Keflas spoke at this year’s Breakthrough Summit hosted by the National Organization for Rare Disorders (NORD) among a group of panelists who discussed the platform’s impact.

Finding Out About Clinical Trials

In 2013, the Kefalas family started selling cupcakes to raise a little money to help families and champion research. Their effort exploded over the years and they have now raised more than $800,000, enough to give research a real push. While scientists explore treatments and potential cures, families need online community and friendship to cope with a devastating diagnosis.

“On several occasions, but certainly in the last year, we’ve been contacted about a child with the disease and referred them to life-saving clinical trials,” said Kefalas, who has written a book about her experiences a mother. “They wouldn’t have found us as quickly as they did without Facebook.”

CSL Behring also uses Facebook to reach the rare disease community.  CSL Behring's Facebook community has been growing, and recently passed more than 100,000 likes on the platform. This has allowed CSL Behring to amplify stories about the rare disease community and reach more patients who may be searching for information or answers.

Beyond a virtual meeting room, online platforms like Facebook offer “peer-to-peer healthcare,” according to the Pew Research Center. People who are walking similar paths can provide advice to one another. One survey found that young people are particularly likely to go searching for peer health advice online.

Setting Standards and Blocking Misinformation

Facebook changes patients’ lives and it’s critical for clinical trial recruitment, Kefalas said. But she added that “how we use it responsibly is such an important discussion.”

Facebook is taking steps to control misinformation and adding more resources for administrators who run the members-only groups, said Jessica Vanner, a rare disease patient and Senior Group Director of Paid Social Media at Real Chemistry, a health innovation company. It helps if administrators, who oversee Facebook groups, can approve posts and get alerts about certain keywords.

“Admin education is going to be pivotal as this continues to grow so the misinformation and unhelpful conversations are derailed,” Vanner said. “But they still have a far way to go.” 

Beyond those safeguards, Facebook group administrators must explain the rules and expectations – and then enforce them, said Maria Picone, mom to a daughter with the rare disease Prader-Willi Syndrome and Co-founder and CEO of TREND Community, a digital health analytics company that analyzes public social media conversations.
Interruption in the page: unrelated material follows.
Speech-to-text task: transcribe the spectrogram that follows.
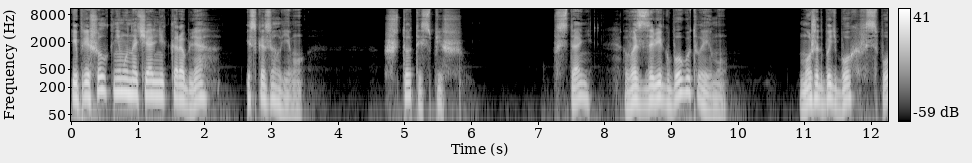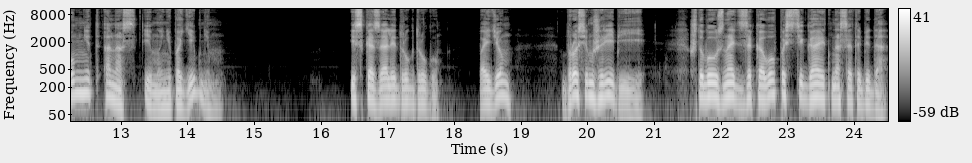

At its best, the free platform functions as a kind of help desk for rare disease patients when resources are slim and stakes are high. 

“From our community, there are insights available online that may not have yet made their way into medical and scientific literature,” Piccone said. “The positives outweigh the negatives, we are rare, our numbers are small. We were talking about people writing letters and it taking three years to get connected to another patient or caregiver so I think it is a lifeline for most rare disease communities.”